### WHAT YOU NEED TO DO
From the listing below, retype exactly the line holding "Analyze this spectrogram.", the line holding "Mel spectrogram, levels", and the lines between them; skip everything else.
--*--
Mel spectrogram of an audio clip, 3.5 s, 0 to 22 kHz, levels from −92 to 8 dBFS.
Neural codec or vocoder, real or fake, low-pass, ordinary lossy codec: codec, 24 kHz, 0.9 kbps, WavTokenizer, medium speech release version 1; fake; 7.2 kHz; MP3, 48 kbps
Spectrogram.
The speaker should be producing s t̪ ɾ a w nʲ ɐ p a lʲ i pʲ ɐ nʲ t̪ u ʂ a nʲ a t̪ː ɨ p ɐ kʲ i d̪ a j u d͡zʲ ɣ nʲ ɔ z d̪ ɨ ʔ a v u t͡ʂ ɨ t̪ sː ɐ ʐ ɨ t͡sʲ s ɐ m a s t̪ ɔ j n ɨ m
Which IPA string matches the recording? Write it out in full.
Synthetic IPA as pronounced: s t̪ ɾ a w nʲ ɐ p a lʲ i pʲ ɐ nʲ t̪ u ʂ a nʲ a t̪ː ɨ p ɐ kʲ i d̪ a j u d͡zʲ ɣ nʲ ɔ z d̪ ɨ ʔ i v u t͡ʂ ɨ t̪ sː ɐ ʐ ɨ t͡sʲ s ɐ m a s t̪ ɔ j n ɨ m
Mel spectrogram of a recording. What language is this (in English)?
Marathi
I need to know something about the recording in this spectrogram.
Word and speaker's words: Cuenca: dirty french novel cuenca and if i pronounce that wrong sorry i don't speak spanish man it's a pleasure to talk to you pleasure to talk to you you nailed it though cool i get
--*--
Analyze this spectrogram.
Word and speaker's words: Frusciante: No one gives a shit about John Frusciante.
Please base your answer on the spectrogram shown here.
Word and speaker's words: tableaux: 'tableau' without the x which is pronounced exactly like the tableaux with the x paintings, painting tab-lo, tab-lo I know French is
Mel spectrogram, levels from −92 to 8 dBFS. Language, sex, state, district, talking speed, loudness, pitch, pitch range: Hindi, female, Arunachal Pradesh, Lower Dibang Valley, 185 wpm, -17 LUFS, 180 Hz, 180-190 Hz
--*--
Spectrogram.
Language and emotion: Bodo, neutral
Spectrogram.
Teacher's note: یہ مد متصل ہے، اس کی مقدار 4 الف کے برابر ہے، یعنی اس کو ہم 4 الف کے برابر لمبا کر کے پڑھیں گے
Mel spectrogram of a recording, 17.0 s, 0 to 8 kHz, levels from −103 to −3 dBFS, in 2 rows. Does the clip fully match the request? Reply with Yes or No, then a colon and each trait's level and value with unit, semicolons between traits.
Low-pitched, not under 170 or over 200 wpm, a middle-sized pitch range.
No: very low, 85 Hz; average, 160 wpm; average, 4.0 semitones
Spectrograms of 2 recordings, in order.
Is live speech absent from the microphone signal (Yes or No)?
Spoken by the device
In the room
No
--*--
### RESULT FOR THIS TASK
Analyze this spectrogram.
Word and speaker's words: Frusciante: No one gives a shit about John Frusciante.
Please base your answer on the spectrogram shown here.
Word and speaker's words: tableaux: 'tableau' without the x which is pronounced exactly like the tableaux with the x paintings, painting tab-lo, tab-lo I know French is
Mel spectrogram, levels from −92 to 8 dBFS. Language, sex, state, district, talking speed, loudness, pitch, pitch range: Hindi, female, Arunachal Pradesh, Lower Dibang Valley, 185 wpm, -17 LUFS, 180 Hz, 180-190 Hz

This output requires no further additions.